The Khmer Rouge came to power as a result of its strategic location and the decisions made by both its rulers and those of the United States. Those decisions had great consequences for Cambodia, as Pol Pot’s regime imposed its bizarre ideology on the country.
Cambodia became involved in the Vietnam War because the North Vietnamese used it as a conduit for men and supplies to South Vietnam. Its leader, Norodom Sihanouk, did not intervene, for fear his country might be dragged into the war. However, following the Tet Offensive, the VC’s presence in Cambodia increased, and President Nixon decided to clear the so-called ‘sanctuaries’. At first, this took the form of bombing, but when that proved ineffective Nixon ordered a ground offensive. Sihanouk refused to accede, so the US encouraged a coup against him in March 1970. His replacement, Lon Nol, declared war on the VC, and invited the US to invade.
The operation was a minor success for the US, but had catastrophic consequences for Cambodia. The incursion drove the VC/NVA deeper inland, giving them control of about half the country by the middle of 1970. The North Vietnamese sought local allies to fight the war for them, and chose the Khmer Rouge (KR) – an obscure guerrilla group numbering about 3,000 men. The KR now found themselves armed with Chinese and Russian weapons, supplied via the Ho Chi Minh trail.
Sihanouk too acted to intensify the conflict, by urging his people to join the KR and fight Lon Nol. This gave the KR legitimacy, allowing them to grow to 60,000.
As the war turned against the Cambodian army, the US stepped up the bombing campaign, but this only played into the KR’s hands. Thousands joined the guerrillas, allowing the VC/NVA to withdraw in 1973, as part of the Paris Peace Agreement.

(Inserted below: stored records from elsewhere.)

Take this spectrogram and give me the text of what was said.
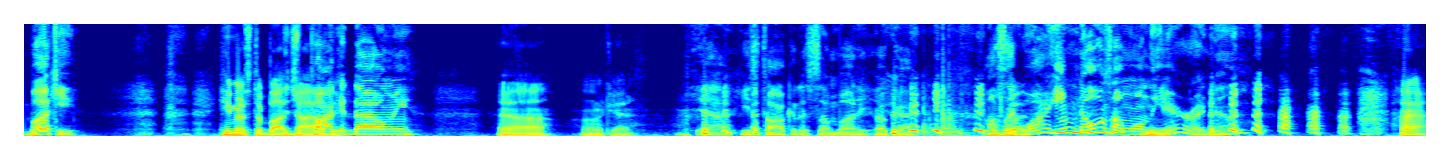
Bucky, He must have butt did you pocket dial me? Uh, okay. Yeah, he's talking to somebody. Okay. I was like, why? He knows I'm on the air right now.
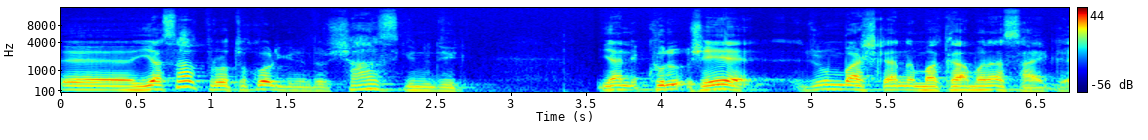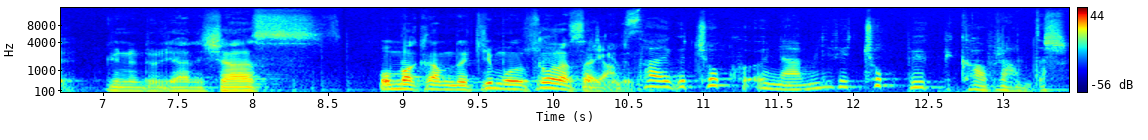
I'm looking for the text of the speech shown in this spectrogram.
e, yasal protokol günüdür. Şahıs günü değil. Yani kuru, şeye Cumhurbaşkanı makamına saygı günüdür. Yani şahıs o makamda kim olursa ona Hocam saygıdır. saygı çok önemli ve çok büyük bir kavramdır.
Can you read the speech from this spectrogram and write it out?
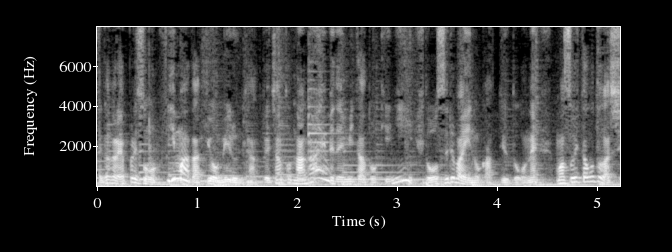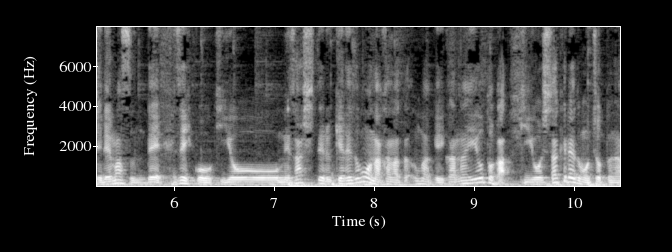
だからやっぱりその、今だけを見るんじゃなくて、ちゃんと長い目で見た時に、どうすればいいのかっていうとこね、まあそういったことが知れますんで、ぜひこう、起業を目指してるけれども、なかなかうまくいかないよとか、起業したけれども、ちょっとね、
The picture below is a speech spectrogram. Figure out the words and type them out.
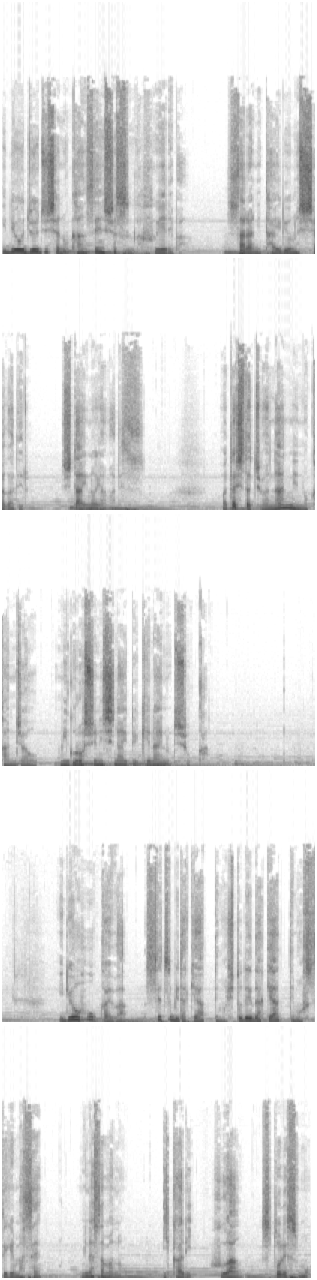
医療従事者の感染者数が増えればさらに大量の死者が出る死体の山です。私たちは何人の患者を見殺しにしないといけないのでしょうか。医療崩壊は設備だけあっても人手だけあっても防げません。皆様の怒り不安ストレスも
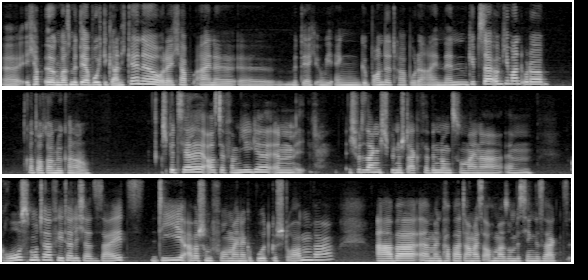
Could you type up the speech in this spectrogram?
äh, ich habe irgendwas mit der, wo ich die gar nicht kenne, oder ich habe eine, äh, mit der ich irgendwie eng gebondet habe oder einen nennen. Gibt's da irgendjemand oder kannst auch sagen, nö, keine Ahnung. Speziell aus der Familie, ähm, ich würde sagen, ich spüre eine starke Verbindung zu meiner ähm, Großmutter väterlicherseits, die aber schon vor meiner Geburt gestorben war. Aber äh, mein Papa hat damals auch immer so ein bisschen gesagt,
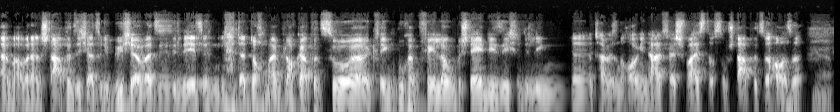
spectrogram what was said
Ähm, aber dann stapeln sich also die Bücher, weil sie lesen dann doch mal einen Blog ab und zu, äh, kriegen Buchempfehlungen, bestellen die sich und die liegen teilweise noch original verschweißt auf so einem Stapel zu Hause. Ja. Und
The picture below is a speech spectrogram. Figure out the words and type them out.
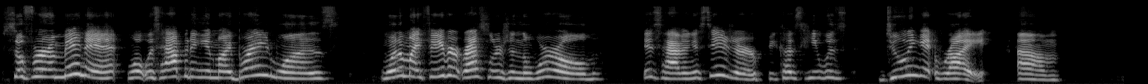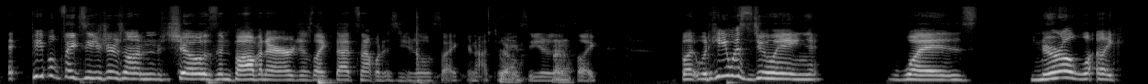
So for a minute, what was happening in my brain was one of my favorite wrestlers in the world is having a seizure because he was doing it right. Um, people fake seizures on shows, and Bob and I are just like, that's not what a seizure looks like. You're not doing yeah, a seizure. That's like but what he was doing was neuro like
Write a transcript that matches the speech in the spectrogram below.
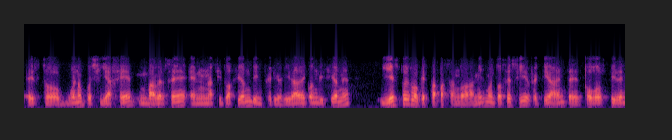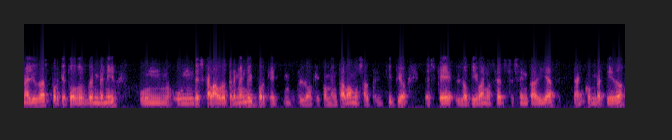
esto, bueno, pues IAG va a verse en una situación de inferioridad de condiciones y esto es lo que está pasando ahora mismo. Entonces, sí, efectivamente, todos piden ayudas porque todos ven venir un, un, descalabro tremendo y porque lo que comentábamos al principio es que lo que iban a ser 60 días se han convertido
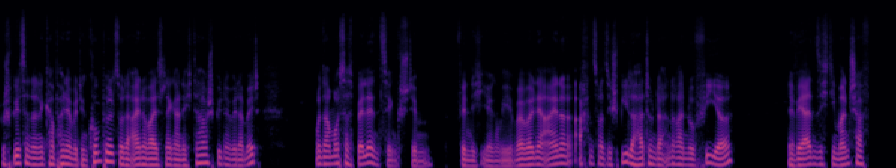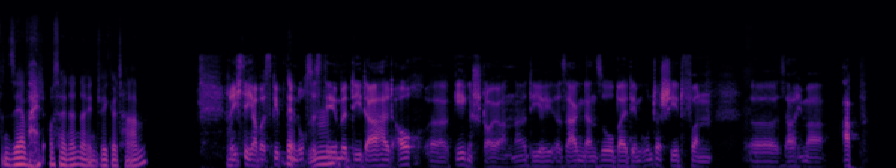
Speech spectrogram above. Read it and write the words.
Du spielst dann deine Kampagne mit den Kumpels oder einer war jetzt länger nicht da, spielt dann wieder mit. Und da muss das Balancing stimmen, finde ich irgendwie. Weil, weil der eine 28 Spiele hatte und der andere nur vier, da werden sich die Mannschaften sehr weit auseinander entwickelt haben. Richtig, aber es gibt Der- genug mhm. Systeme, die da halt auch äh, gegensteuern. Ne? Die sagen dann so, bei dem Unterschied von, äh, sag ich mal, ab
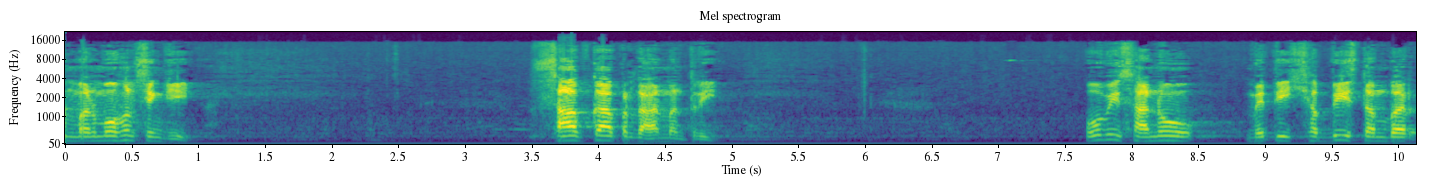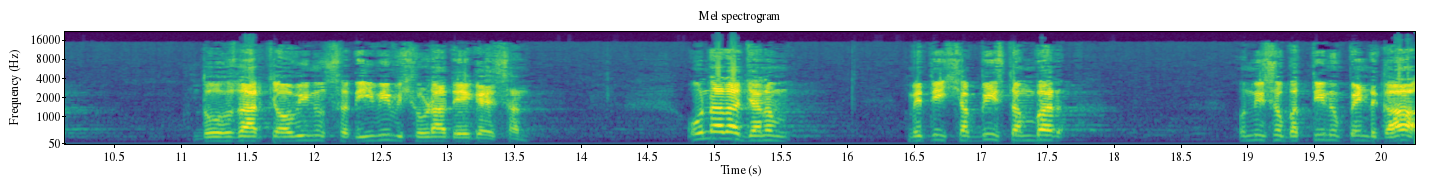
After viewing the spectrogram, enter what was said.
ਮਨਮੋਹਨ ਸਿੰਘ ਜੀ, ਸਾਬਕਾ ਪ੍ਰਧਾਨ ਮੰਤਰੀ। ਉਹ ਵੀ ਸਾਨੂੰ ਮਿਤੀ 26 ਸਤੰਬਰ 2024 ਨੂੰ ਸਦੀਵੀ ਵਿਛੋੜਾ ਦੇ ਗਏ ਸਨ। ਉਹਨਾਂ ਦਾ ਜਨਮ ਮਿਤੀ 26 ਸਤੰਬਰ 1932 ਨੂੰ ਪਿੰਡ ਗਾਹ,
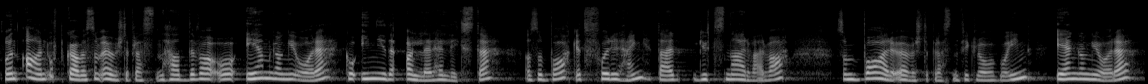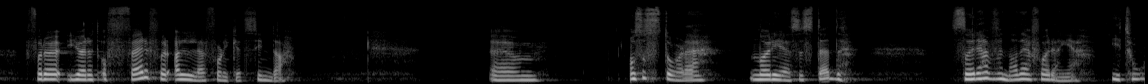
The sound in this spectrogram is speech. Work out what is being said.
Og En annen oppgave som øverstepresten hadde, var å en gang i året gå inn i det aller helligste, altså bak et forheng der Guds nærvær var, som bare øverstepresten fikk lov å gå inn en gang i året for å gjøre et offer for alle folkets synder. Um, og så står det når Jesus døde, så revna det forhenget i to.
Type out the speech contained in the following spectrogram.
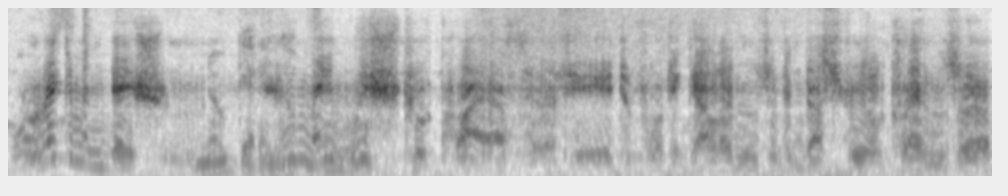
Recommendation. No getting You up may from wish to acquire 30 to 40 gallons of industrial cleanser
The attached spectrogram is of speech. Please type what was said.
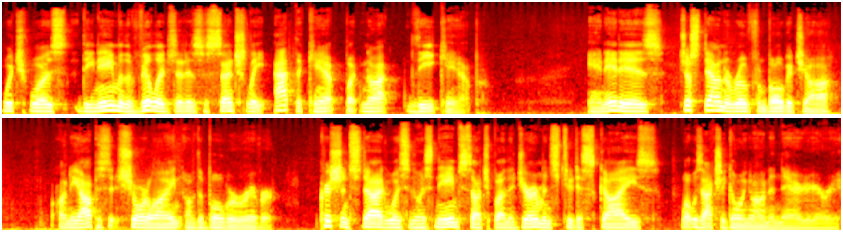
which was the name of the village that is essentially at the camp, but not the camp. And it is just down the road from Bogacha, on the opposite shoreline of the Bober River. Christianstadt was, was named such by the Germans to disguise what was actually going on in that area.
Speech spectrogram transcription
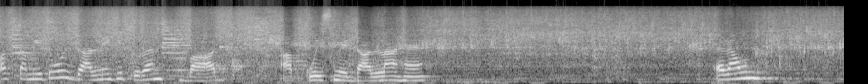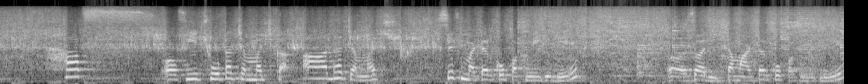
और टमेटोज़ डालने के तुरंत बाद आपको इसमें डालना है अराउंड हाफ़ ऑफ़ ये छोटा चम्मच का आधा चम्मच सिर्फ़ मटर को पकने के लिए। सॉरी टमाटर को पकने के लिए।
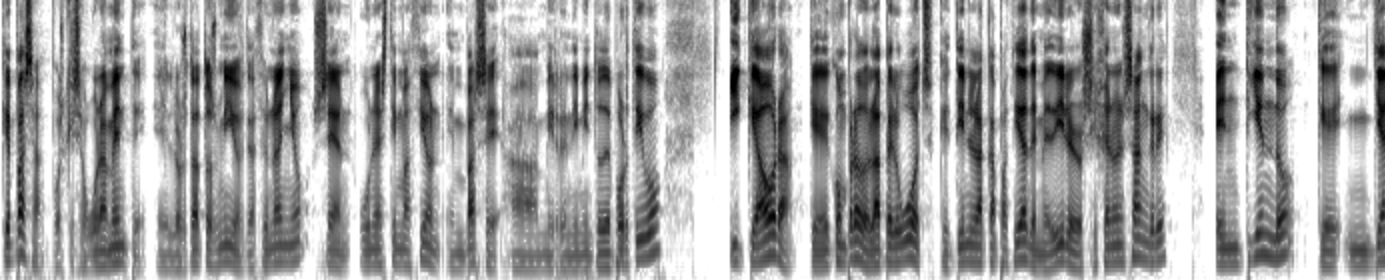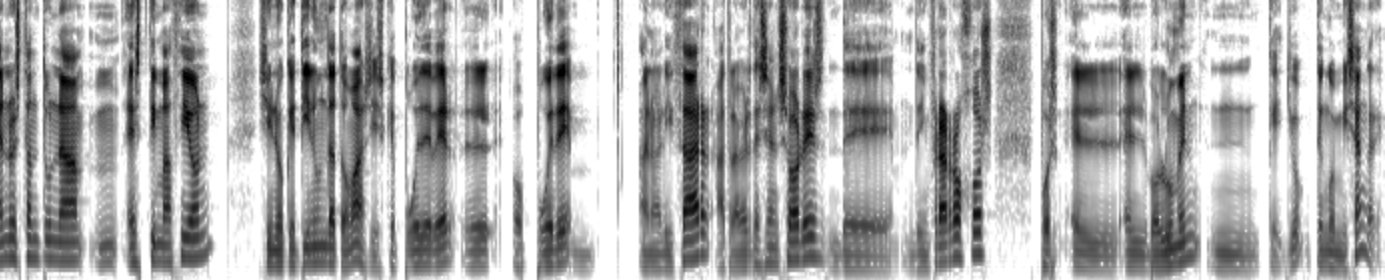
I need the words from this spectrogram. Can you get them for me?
¿Qué pasa? Pues que seguramente eh, los datos míos de hace un año sean una estimación en base a mi rendimiento deportivo, y que ahora que he comprado el Apple Watch que tiene la capacidad de medir el oxígeno en sangre, entiendo que ya no es tanto una mm, estimación, sino que tiene un dato más y es que puede ver o puede analizar a través de sensores de, infrarrojos pues el, volumen mm, que yo tengo en mi sangre.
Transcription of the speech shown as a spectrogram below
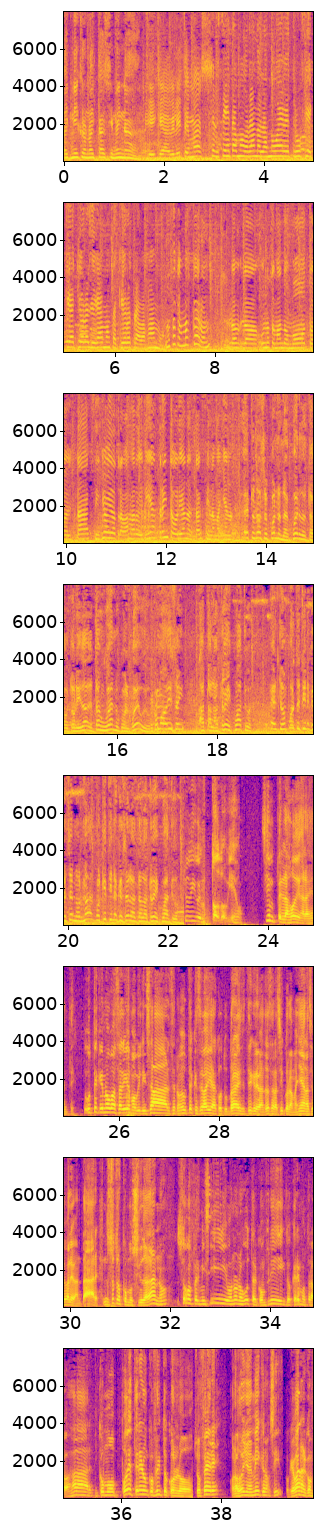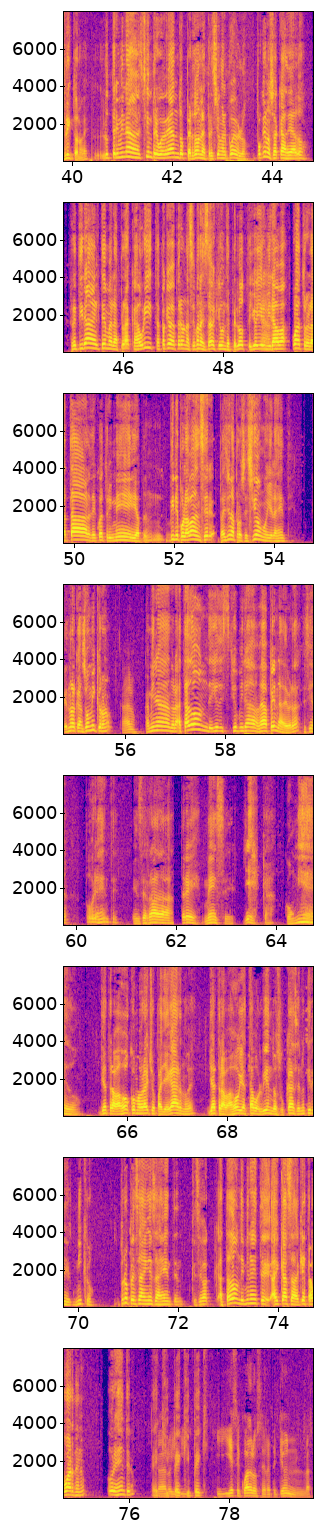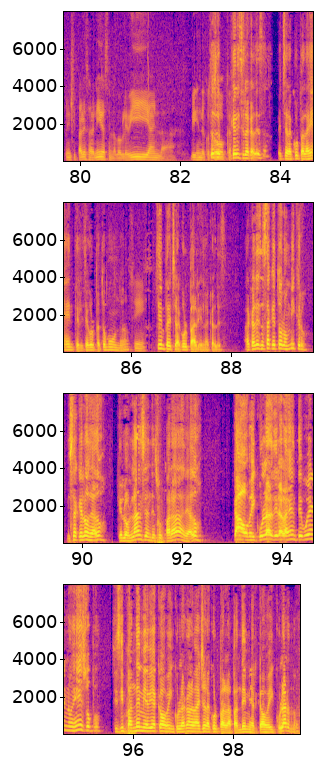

With American troops now out of Vietnam, Congress ordered a halt to the bombing in August, 1973, leaving the Khmer Rouge in control of most of the country. By April 1975, their forces had taken the capital, becoming the undisputed rulers of Cambodia. Pol Pot and his henchmen now transformed almost every aspect of Cambodian life, building the kind of classless society they had advocated for years.
Politically, they replaced all…